Although the records contain pictures, only their text should be repeated, exactly as it stands.

*** Block opens ***

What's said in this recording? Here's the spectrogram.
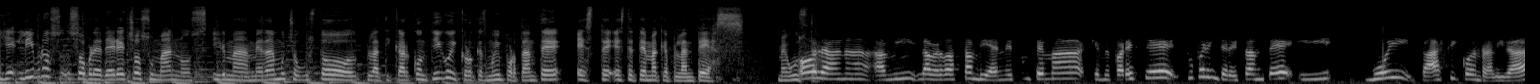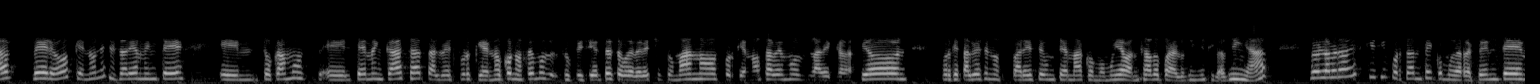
Oye, libros sobre derechos humanos, Irma, me da mucho gusto platicar contigo y creo que es muy importante este, este tema que planteas. Me gusta. Hola, Ana. A mí, la verdad, también. Es un tema que me parece súper interesante y muy básico en realidad, pero que no necesariamente eh, tocamos el tema en casa, tal vez porque no conocemos suficiente sobre derechos humanos, porque no sabemos la declaración, porque tal vez se nos parece un tema como muy avanzado para los niños y las niñas. Pero la verdad es que es importante como de repente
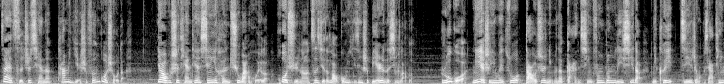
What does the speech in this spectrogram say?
在此之前呢，他们也是分过手的。要不是甜甜心一横去挽回了，或许呢自己的老公已经是别人的新郎了。如果你也是因为作导致你们的感情分崩离析的，你可以接着往下听，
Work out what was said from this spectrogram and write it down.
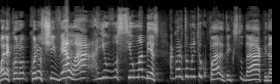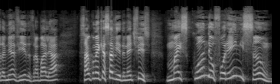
Olha, quando, quando eu estiver lá, aí eu vou ser uma benção. Agora eu estou muito ocupado, eu tenho que estudar, cuidar da minha vida, trabalhar. Sabe como é que é essa vida, né? É difícil. Mas quando eu for em missão,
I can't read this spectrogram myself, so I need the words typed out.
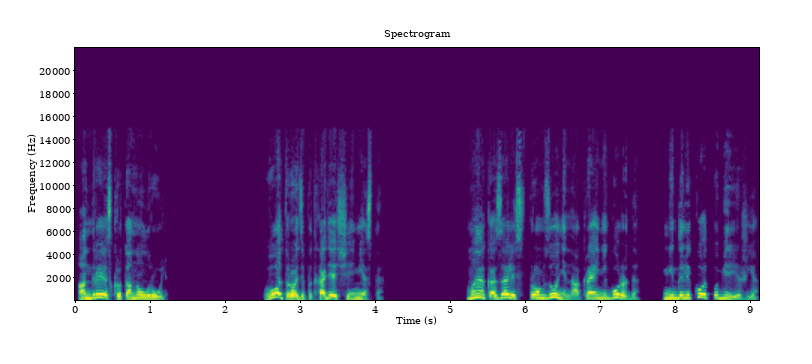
Андрея скрутанул руль. Вот вроде подходящее место. Мы оказались в промзоне на окраине города, недалеко от побережья.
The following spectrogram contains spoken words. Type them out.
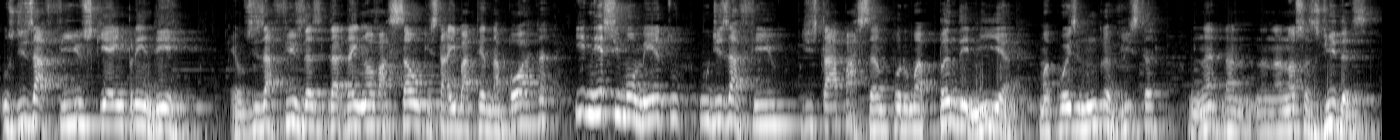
os desafios que é empreender, é, os desafios da, da, inovação que está aí batendo na porta e nesse momento o desafio de estar passando por uma pandemia, uma coisa nunca vista né, na, na, nas nossas vidas,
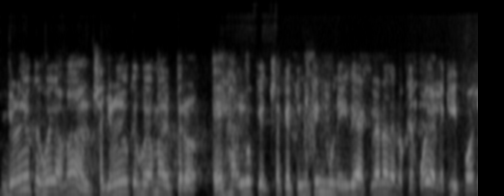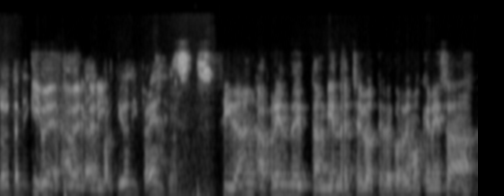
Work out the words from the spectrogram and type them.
Yo no digo que juega mal, o sea, yo no digo que juega mal, pero es algo que, o sea, que tú no tienes una idea clara de lo que juega el equipo. Eso también y ver, a ver, cada partido es diferente. Zidane aprende también de Ancelotti. Recordemos que en esa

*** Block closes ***

RESPONSE BELOW
What's said in this recording? Here's the spectrogram.
Oye, libros sobre derechos humanos, Irma, me da mucho gusto platicar contigo y creo que es muy importante este, este tema que planteas. Me gusta. Hola, Ana. A mí, la verdad, también. Es un tema que me parece súper interesante y muy básico en realidad, pero que no necesariamente eh, tocamos el tema en casa, tal vez porque no conocemos suficiente sobre derechos humanos, porque no sabemos la declaración, porque tal vez se nos parece un tema como muy avanzado para los niños y las niñas. Pero la verdad es que es importante como de repente
What does the speech in this spectrogram say?
在此之前呢，他们也是分过手的。要不是甜甜心一横去挽回了，或许呢自己的老公已经是别人的新郎了。如果你也是因为作导致你们的感情分崩离析的，你可以接着往下听，
Work out what was said from this spectrogram and write it down.
Olha, quando, quando eu estiver lá, aí eu vou ser uma benção. Agora eu estou muito ocupado, eu tenho que estudar, cuidar da minha vida, trabalhar. Sabe como é que é essa vida, né? É difícil. Mas quando eu for em missão,
I can't read this spectrogram myself, so I need the words typed out.
Андрея скрутанул руль. Вот вроде подходящее место. Мы оказались в промзоне на окраине города, недалеко от побережья.
The following spectrogram contains spoken words. Type them out.
os desafios que é empreender, é, os desafios da, da, inovação que está aí batendo na porta e nesse momento o desafio de estar passando por uma pandemia, uma coisa nunca vista né, na, na, nas nossas vidas,
Work out the words from the spectrogram and type them.
Yo no digo que juega mal, o sea, yo no digo que juega mal, pero es algo que, o sea, que tú no tienes una idea clara de lo que juega el equipo. Eso también y ver, a ver, cada partido es diferente. Zidane aprende también de Ancelotti. Recordemos que en esa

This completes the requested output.